. Ignac Romsics, Wartime American Plans for a New Hungary: Documents from the U.S. Department of State 1942-1944. War and Society in East Central Europe, vol. 30; East European Monographs, no. 354; Atlantic Studies on Society in Change, no. 77 (Boulder, Colo.: Highland Lakes, N.J.: New York: Social Science Monographs; Atlantic Research and Publications; Distributed by Columbia University Press 1992).
. Graham Ross, ed., The Foreign Office and the Kremlin: British Documents on Anglo-Soviet Relations 1941-45 (Cambridge: Cambridge University Press, 1984).
Copyright (c) 1997 by H-Net, all rights reserved. This work may be copied for non-profit educational use if proper credit is given to the reviewer and to HABSBURG. For other permission, please contact <email@example.com <firstname.lastname@example.org.
If there is additional discussion of this review, you may access it through the network, at: https://networks.h-net.org/habsburg.
Milan Hauner. Review of Ban, Andras D., ed., Pax Britannica: Wartime Foreign Office Documents Regarding Plans for a Postbellum East Central Europe.
HABSBURG, H-Net Reviews.

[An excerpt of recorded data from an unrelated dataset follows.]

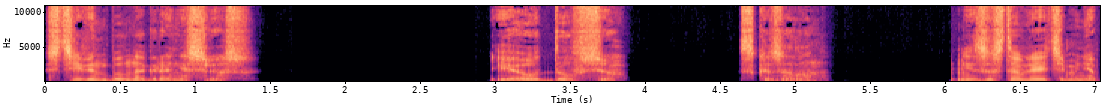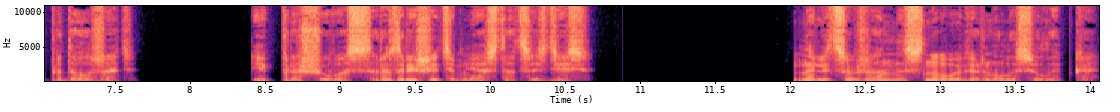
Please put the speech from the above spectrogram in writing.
Стивен был на грани слез. «Я отдал все, сказал он. «Не заставляйте меня продолжать. И прошу вас, разрешите мне остаться здесь». На лицо Жанны снова вернулась улыбка.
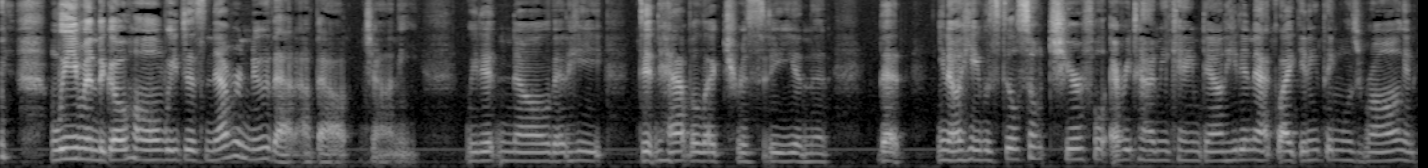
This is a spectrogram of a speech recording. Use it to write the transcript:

Copyright © 1997 by H-Net, all rights reserved. H-Net permits the redistribution and reprinting of this work for nonprofit, educational purposes, with full and accurate attribution to the author, web location, date of publication, originating list, and H-Net: Humanities & Social Sciences Online. For any other proposed use, contact the Reviews editorial staff at email@example.com.